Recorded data
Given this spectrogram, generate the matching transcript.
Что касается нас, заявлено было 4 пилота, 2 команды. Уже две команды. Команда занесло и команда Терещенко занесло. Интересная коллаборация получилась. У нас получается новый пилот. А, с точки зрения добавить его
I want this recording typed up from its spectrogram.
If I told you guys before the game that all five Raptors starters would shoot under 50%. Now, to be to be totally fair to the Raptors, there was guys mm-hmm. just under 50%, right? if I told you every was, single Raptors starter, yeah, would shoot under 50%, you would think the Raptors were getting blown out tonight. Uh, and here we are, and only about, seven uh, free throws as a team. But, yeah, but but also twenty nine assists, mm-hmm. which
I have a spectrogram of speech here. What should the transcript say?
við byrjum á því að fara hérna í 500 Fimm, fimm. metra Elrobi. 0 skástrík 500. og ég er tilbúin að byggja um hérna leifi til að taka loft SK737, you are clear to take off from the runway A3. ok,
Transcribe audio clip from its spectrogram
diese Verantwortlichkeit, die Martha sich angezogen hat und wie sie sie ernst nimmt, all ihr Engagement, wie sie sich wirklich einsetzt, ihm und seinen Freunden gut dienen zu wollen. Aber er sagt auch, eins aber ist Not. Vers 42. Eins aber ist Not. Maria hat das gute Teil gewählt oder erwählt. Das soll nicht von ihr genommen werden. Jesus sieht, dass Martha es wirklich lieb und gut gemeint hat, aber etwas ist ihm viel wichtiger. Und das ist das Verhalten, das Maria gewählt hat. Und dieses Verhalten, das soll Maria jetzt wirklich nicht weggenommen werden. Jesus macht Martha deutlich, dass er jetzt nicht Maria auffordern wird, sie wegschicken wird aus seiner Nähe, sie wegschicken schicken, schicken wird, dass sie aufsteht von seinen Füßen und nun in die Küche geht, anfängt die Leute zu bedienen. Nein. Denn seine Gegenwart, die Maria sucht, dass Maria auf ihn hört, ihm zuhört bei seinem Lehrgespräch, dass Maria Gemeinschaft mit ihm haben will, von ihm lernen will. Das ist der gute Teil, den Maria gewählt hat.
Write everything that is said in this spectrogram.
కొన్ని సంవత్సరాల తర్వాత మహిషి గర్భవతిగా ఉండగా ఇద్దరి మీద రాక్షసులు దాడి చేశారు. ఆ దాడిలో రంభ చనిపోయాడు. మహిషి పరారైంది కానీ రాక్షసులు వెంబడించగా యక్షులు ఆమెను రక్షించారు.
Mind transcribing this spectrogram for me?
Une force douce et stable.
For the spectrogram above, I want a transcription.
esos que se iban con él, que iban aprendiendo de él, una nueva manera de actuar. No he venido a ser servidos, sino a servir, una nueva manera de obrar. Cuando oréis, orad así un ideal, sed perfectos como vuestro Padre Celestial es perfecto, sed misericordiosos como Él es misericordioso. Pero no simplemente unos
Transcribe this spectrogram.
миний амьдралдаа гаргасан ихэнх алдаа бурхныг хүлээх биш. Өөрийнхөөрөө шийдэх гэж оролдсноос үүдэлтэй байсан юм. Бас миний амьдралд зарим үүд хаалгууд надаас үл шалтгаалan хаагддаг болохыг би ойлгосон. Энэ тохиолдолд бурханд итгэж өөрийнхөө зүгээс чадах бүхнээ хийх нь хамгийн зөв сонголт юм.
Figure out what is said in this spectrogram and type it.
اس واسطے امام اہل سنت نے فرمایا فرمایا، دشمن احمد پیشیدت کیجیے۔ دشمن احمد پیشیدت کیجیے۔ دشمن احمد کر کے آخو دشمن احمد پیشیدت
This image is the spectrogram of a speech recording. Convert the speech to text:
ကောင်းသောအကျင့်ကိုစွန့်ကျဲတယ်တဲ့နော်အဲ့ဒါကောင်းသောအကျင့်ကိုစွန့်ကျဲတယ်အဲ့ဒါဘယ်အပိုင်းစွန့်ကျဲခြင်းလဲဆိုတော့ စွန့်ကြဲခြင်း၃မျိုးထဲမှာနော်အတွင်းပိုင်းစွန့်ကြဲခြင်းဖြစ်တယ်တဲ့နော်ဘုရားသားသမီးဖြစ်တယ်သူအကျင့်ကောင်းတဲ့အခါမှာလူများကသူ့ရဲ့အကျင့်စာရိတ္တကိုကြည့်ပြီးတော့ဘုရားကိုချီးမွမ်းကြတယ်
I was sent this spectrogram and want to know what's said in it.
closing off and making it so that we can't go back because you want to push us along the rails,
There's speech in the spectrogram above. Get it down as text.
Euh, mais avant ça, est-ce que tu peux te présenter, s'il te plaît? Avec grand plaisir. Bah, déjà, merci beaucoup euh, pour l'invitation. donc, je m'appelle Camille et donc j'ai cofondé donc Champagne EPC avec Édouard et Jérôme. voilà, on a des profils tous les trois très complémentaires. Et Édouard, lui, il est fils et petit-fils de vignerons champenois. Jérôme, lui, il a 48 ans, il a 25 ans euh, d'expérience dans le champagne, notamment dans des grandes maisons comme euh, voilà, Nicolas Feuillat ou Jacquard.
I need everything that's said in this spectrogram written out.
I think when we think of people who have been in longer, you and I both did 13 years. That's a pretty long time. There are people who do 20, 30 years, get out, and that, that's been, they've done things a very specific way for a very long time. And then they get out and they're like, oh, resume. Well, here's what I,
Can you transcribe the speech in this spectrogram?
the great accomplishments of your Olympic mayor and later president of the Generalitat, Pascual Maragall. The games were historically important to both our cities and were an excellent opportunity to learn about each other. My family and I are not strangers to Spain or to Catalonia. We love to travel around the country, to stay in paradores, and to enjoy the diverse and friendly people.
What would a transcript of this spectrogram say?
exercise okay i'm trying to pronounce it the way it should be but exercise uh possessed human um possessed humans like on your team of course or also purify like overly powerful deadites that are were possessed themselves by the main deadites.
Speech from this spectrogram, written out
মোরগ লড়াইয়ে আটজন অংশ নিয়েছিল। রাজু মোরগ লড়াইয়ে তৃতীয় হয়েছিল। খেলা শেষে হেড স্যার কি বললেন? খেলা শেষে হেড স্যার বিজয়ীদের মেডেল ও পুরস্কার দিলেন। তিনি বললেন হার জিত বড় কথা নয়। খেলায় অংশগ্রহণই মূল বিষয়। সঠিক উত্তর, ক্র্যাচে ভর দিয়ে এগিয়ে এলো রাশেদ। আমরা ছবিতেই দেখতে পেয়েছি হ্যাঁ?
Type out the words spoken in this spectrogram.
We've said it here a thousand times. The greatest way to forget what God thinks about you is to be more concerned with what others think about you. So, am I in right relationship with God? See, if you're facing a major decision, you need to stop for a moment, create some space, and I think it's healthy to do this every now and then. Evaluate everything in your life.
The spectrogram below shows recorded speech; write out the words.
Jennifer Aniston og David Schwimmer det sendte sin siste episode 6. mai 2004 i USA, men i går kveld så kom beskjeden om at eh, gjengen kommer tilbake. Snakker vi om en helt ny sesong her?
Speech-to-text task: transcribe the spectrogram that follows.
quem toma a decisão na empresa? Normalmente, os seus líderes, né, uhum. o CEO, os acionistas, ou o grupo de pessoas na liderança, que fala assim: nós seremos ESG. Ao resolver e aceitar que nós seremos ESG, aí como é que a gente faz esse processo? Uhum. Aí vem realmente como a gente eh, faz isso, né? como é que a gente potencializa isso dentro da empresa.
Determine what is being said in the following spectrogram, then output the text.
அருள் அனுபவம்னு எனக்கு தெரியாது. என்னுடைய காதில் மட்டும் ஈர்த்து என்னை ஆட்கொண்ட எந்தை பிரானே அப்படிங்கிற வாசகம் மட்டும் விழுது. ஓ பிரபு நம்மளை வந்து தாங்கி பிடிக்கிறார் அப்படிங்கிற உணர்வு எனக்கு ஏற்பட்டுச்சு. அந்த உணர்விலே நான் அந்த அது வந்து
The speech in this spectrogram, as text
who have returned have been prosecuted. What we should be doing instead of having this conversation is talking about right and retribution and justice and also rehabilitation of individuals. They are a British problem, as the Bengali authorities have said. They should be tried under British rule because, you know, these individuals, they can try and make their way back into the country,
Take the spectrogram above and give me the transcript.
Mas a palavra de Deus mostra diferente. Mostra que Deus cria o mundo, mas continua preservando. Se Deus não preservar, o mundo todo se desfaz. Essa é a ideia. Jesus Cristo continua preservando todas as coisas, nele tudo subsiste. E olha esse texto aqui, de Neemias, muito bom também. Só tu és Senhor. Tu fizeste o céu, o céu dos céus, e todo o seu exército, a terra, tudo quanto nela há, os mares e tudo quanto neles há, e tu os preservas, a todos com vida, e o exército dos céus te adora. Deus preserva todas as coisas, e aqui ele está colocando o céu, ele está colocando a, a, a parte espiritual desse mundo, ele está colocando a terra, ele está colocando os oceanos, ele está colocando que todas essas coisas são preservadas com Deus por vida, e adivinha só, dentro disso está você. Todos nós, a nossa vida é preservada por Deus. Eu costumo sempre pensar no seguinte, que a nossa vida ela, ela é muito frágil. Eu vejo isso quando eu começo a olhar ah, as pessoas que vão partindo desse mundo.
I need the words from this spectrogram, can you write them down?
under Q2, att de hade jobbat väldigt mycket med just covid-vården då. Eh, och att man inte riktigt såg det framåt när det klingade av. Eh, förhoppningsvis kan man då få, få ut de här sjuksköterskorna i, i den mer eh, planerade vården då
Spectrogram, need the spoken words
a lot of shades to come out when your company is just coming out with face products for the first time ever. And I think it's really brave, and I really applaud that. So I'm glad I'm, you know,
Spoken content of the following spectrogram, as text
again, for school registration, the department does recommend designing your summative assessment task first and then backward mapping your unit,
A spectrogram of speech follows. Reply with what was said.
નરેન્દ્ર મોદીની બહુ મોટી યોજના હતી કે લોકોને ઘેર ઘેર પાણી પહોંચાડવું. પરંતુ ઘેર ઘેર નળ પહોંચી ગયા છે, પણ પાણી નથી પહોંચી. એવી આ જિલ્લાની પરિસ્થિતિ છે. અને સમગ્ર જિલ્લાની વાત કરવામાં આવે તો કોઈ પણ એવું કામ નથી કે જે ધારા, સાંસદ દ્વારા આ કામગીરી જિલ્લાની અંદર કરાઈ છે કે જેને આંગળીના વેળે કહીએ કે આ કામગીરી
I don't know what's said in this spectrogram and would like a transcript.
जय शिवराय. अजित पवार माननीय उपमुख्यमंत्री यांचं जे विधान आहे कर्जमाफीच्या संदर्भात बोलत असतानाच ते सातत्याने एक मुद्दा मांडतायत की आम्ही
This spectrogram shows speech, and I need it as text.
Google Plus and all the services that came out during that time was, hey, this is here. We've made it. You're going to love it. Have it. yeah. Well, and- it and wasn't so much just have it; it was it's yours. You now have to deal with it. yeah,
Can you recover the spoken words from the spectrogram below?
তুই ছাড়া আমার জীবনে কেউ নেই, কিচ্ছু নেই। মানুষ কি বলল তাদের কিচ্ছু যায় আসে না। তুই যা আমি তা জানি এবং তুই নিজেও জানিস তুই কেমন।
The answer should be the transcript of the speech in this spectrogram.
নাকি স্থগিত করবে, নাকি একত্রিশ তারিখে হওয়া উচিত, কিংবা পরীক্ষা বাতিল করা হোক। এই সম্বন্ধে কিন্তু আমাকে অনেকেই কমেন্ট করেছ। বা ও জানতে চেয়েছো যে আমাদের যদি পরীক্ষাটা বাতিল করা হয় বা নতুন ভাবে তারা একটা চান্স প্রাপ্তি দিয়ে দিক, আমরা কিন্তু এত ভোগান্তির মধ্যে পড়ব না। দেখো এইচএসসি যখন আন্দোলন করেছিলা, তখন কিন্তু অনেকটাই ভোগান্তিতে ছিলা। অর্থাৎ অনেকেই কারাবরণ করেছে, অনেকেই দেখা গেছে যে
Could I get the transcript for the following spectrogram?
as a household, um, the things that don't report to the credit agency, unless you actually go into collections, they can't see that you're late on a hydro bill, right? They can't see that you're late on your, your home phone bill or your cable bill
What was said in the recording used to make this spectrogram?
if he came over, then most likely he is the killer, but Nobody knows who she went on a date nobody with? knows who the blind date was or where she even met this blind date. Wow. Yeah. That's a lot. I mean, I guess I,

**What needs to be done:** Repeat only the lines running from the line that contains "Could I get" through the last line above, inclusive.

**Result:**
Could I get the transcript for the following spectrogram?
as a household, um, the things that don't report to the credit agency, unless you actually go into collections, they can't see that you're late on a hydro bill, right? They can't see that you're late on your, your home phone bill or your cable bill
What was said in the recording used to make this spectrogram?
if he came over, then most likely he is the killer, but Nobody knows who she went on a date nobody with? knows who the blind date was or where she even met this blind date. Wow. Yeah. That's a lot. I mean, I guess I,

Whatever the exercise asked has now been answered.